#1) Fake Online Reviews – A collection of five-star ratings can do amazing things for online sellers. As a result, some authors have confessed to posting fake reviews; see "Fake Reviews: Amazon's Rotten Core". Others are now offering a refund to customers, in exchange for a write-up; see "For $2 a Star, an Online Retailer Gets 5-Star Product Reviews". Ways to Reduce Your Risk – Be skeptical of reviews that lack detail, or are too positive. Social media sites like Facebook, Twitter, and Yelp may provide a stronger, direct relationship to people's opinions. Check the source. Does it link to the reviewer's profile and previous reviews, or a social media page that shows the reviewer is real? Dina Rezvanipour, CEO of 3d Public Relations and Marketing says, "I always recommend my clients focus on customer interactions on their facebook and twitter, it helps reduce their risk of people assuming skeptical comments and build a relationship with their customers." Finally read reviews on multiple platforms (e.g. Amazon and epinions.com).
#2) Lack Of Full Cost Disclosure – Additional fees like shipping, may be hidden until late in the checkout process. For example, I was recently stung by ConsumerReports' price comparison engine after it suggested that the best place for me to buy a laptop with free delivery was TigerDirect.com, which is owned by Systemax. When I neared the end of the purchase process, the fine print said I'd have to spend $49.99 on a year membership, to get the "free" shipping. What's worse, I then learned it would cost $189.99 more for Microsoft's software. This meant the actual cost was 20% greater than I was lead to believe. Ways to Reduce Your Risk – Remember there is "no free lunch", in other words you're going to pay for delivery one way or the other. Don't expect software to come with the computer. Finally, don't use TigerDirect or ConsumerReports' comparison engine.
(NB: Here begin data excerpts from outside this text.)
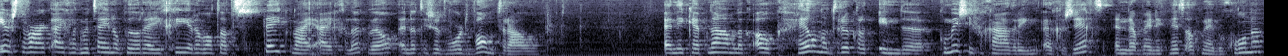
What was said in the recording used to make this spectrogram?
Eerste waar ik eigenlijk meteen op wil reageren... want dat steekt mij eigenlijk wel... en dat is het woord wantrouwen. En ik heb namelijk ook heel nadrukkelijk in de commissievergadering uh, gezegd... en daar ben ik net ook mee begonnen...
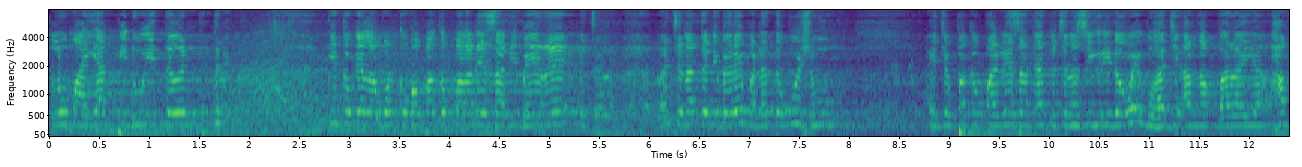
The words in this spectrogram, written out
Lumayan piduiteun. Kitu ge lamun ku bapak kepala desa dibere, cenah teu dibere pada teu. Aja pak kepala desa teh atuh cenah sing ridho we Bu Haji anggap baraya. Ham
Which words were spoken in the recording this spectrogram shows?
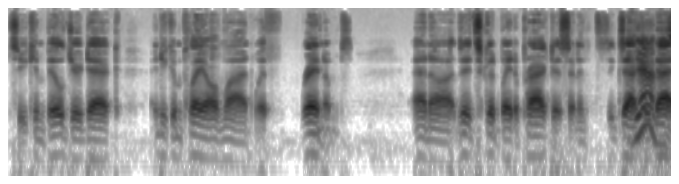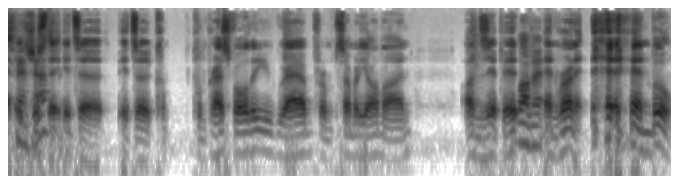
so you can build your deck and you can play online with randoms. And uh, it's a good way to practice and it's exactly Yeah, that. It's just a, it's a it's a com- compressed folder you grab from somebody online, unzip it, Love it. and run it. and boom,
#3) Counterfeit Goods – Even Jeff Bezos' Amazon is having difficulty keeping counterfeits off its site. We know this because a California appellate court recently opined on Amazon's efforts to police counterfeit goods sold by its third party merchants. The decision was noteworthy because Amazon has been using a lower "Policing" standard than set by the court in Tiffany v. eBay. Ways to Reduce Your Risk – If the price is too good to be true, it probably is. Research the third party seller or website you are buying from. Don't be afraid to ask lots and lots of questions. Finally, trust your gut.
#5) Identity Theft – According to The US Department of Justice, identity theft and fraud are terms used to refer to all types of crime in which someone wrongfully obtains and uses another person's personal data in some way that involves fraud or deception, typically for economic gain. For example, if someone steals your debit card number, your entire checking account is exposed. Within minutes, identity thieves can drain your account and set you back financially for years. Ways To Reduce Your Risk – Just remember the word "SCAM". Be (S)tingy about giving out your personal information to others unless you have a reason to trust them, regardless of where you are. (C)heck your financial information regularly, and look for what should be there and what shouldn't. (A)sk periodically for a copy of your credit report. (M)aintain careful records of your banking and financial accounts.